The Progressive People’s Party (PPP) has called for “absolute” independence of the office of the Attorney General (AG) from the Ministry of Justice to enable it to carry out its prosecutorial functions effectively.
Nana Ofori Owusu, National Chairman of the Party who made the call at a news conference in Accra on Wednesday, said the seeming lack of separation of the office from the Ministry of Justice made it practically impossible and difficult for it to prosecute political corruption cases, especially persons from the ruling government.
Article 88 (1 and 2) of the 1992 Constitution states that: “There shall be an Attorney-General of Ghana who shall be a Minister of State and the principal legal adviser to the Government.
It also stipulates that: “The Attorney-General shall discharge such other duties of a legal nature as may be referred or assigned to him by the President, or imposed on him by this Constitution or any other law.”
Mr. Owusu, however, noted that there was a need for an immediate amendment of the Article, which made the AG also the Minister of Justice, to make it more independent and free from political interferences.
“History has shown that it has been difficult to deal with political corruption cases because the prosecution is always done by the Attorney General who is also a Minister of State,” he said.
He added that: “The result is that no AG has been able to prosecute a fellow Minister who is from the same political party.
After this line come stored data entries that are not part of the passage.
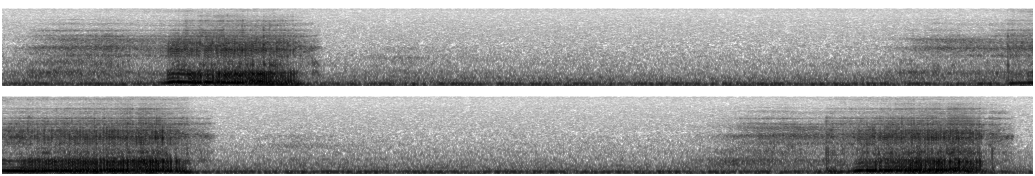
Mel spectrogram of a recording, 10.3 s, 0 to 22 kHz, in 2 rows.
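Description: Three loud snores, evenly spaced at about 14 a minute, with a steady low hum in the room. Ordinary snoring during sleep.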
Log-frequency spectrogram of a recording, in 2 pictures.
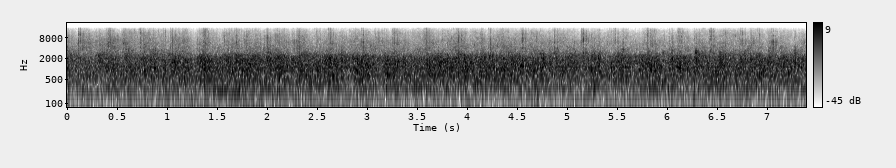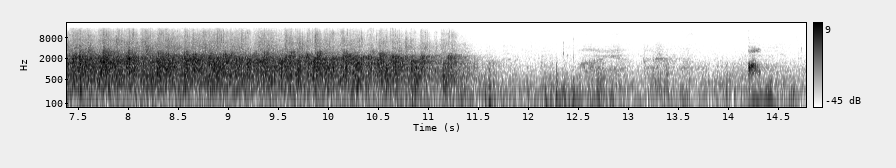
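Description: Sustained audience applause welcoming lecturer Cynthia Enloe to the podium at the Charles Homer Haskins Prize Lecture, a dense, steady wash of clapping for about eleven seconds before it quickly dies away into quiet room noise.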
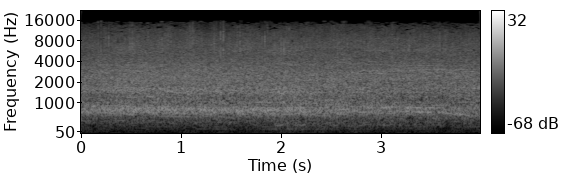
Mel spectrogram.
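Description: A large crowd cheers in an echoing arena.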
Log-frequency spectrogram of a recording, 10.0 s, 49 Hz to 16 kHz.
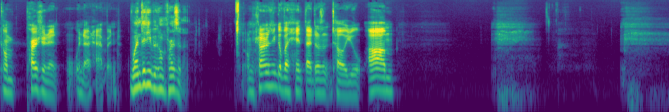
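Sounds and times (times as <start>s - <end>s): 
speech: 0.0s - 6.0s
heavy breathing: 6.1s - 10.0s.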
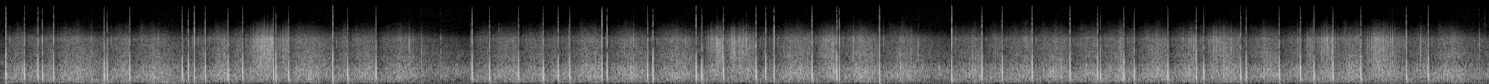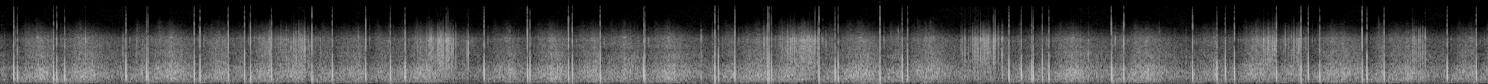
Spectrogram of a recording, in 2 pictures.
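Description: Fireworks display: aerial shells and cakes firing and bursting continuously, many sharp bangs and crackles in quick succession, with a louder burst every few seconds.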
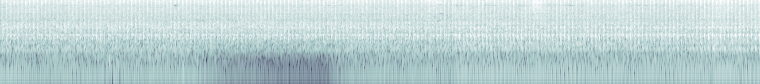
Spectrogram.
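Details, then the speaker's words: Isuzu Panther Touring diesel rebuilt (cylinder block bored, new liners) after overheating from coolant loss on the toll road, nozzle pressure readjusted from very low; steady idle clatter, even rhythm about three beats a second, speed level without stumbling. "Tapi kami sudah menyesuaikan tekanannya, sebelumnya memang sangat rendah. Oke, sudah berjalan. Suaranya halus."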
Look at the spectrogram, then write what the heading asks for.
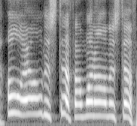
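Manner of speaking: put-on high greedy toddler voice; whiny toddler. Parent retelling a toddler in a store, high whiny kid voice.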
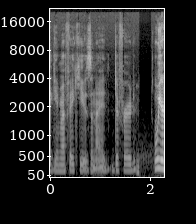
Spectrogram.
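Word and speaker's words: GameFAQs: I've always pronounced this like as if like game facts instead of acronym. We're going to fight. I also say game facts, but I I heard someone else say game FAQs and I deferred.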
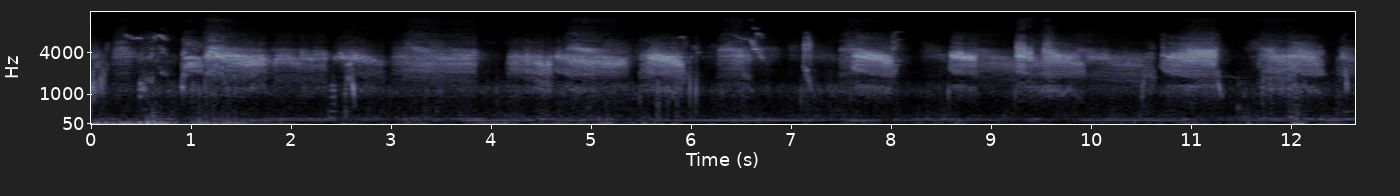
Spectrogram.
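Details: Common starlings feeding at Corby Old Village bird feeders, 21 November: a long run of loud, rasping, hissy chatters in separate bursts, each under a second, now and then with brief whistled notes, over a faint hum.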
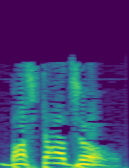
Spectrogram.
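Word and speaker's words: bastazo (βαστάζω): Present active infinitive of bastazo. B-A-S-T-A-Z long O.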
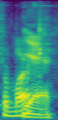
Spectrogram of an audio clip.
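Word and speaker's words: Remarque: Eric, is it Remark? Just Remark? – Yeah, it is.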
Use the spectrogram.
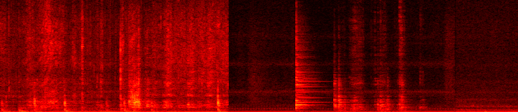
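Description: Sliced onions stir and sizzle in a frying pan with salt, rosemary and a little water, with scraping utensil sounds over the cooking. A quieter stretch follows with intermittent stirring and clinks.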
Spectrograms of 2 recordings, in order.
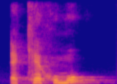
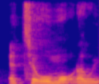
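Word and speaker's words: Ecce Homo: 보라라 책이 있어요 원 원제는 에케호모 이렇게 읽거나 에체 오모라고 읽는 요건데 요게 이제이 사람을 보라라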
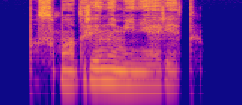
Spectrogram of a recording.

It has always been ex-government appointees and people in the private sector who are seen as political threats who are prosecuted by serving government’s Attorney General.”
Mr Owusu said that had created the perception that such cases were mere political witch-hunting.
He said the enormous powers of the AG required that he/she was separated from Cabinet to enable them to have the necessary independence to do the job without or with less political considerations.
“The PPP’s solution is that there must be an independent Attorney General, not a Special Prosecutor who is still ‘under the control’ of the AG in any way,” Mr. Owusu said.
The conference was to address some pertinent issues the Party believed were hampering the development of the country and proposed solutions to them.
The Chairman bemoaned what he said was the shirking of the check and balances responsibility on the Executive by Parliament, a situation he attributed to the infusion of the parliamentary system of government with the presidential system.
“The selection of at least 50 per cent of ministers from the legislature denies Parliament the needed brilliant human resource, which is usually selected into the executive to become ministers,” he said.
The Chairman said that limited the strength and ability of Parliament to effectively check the executive and properly hold it accountable.
“We, the citizens should as a matter of urgency, promote the campaign to amend the constitution to prevent the president from selecting 50 per cent of his ministers from amongst the members of parliament,” he said.
Mr. Owusu said MPs, who were also appointed as Ministers had little time to perform their parliamentary duties to the detriment of their constituents.
He also reiterated calls for the elections of Metropolitan, Municipal, and District Chief Executives by the citizens to facilitate development at the local levels.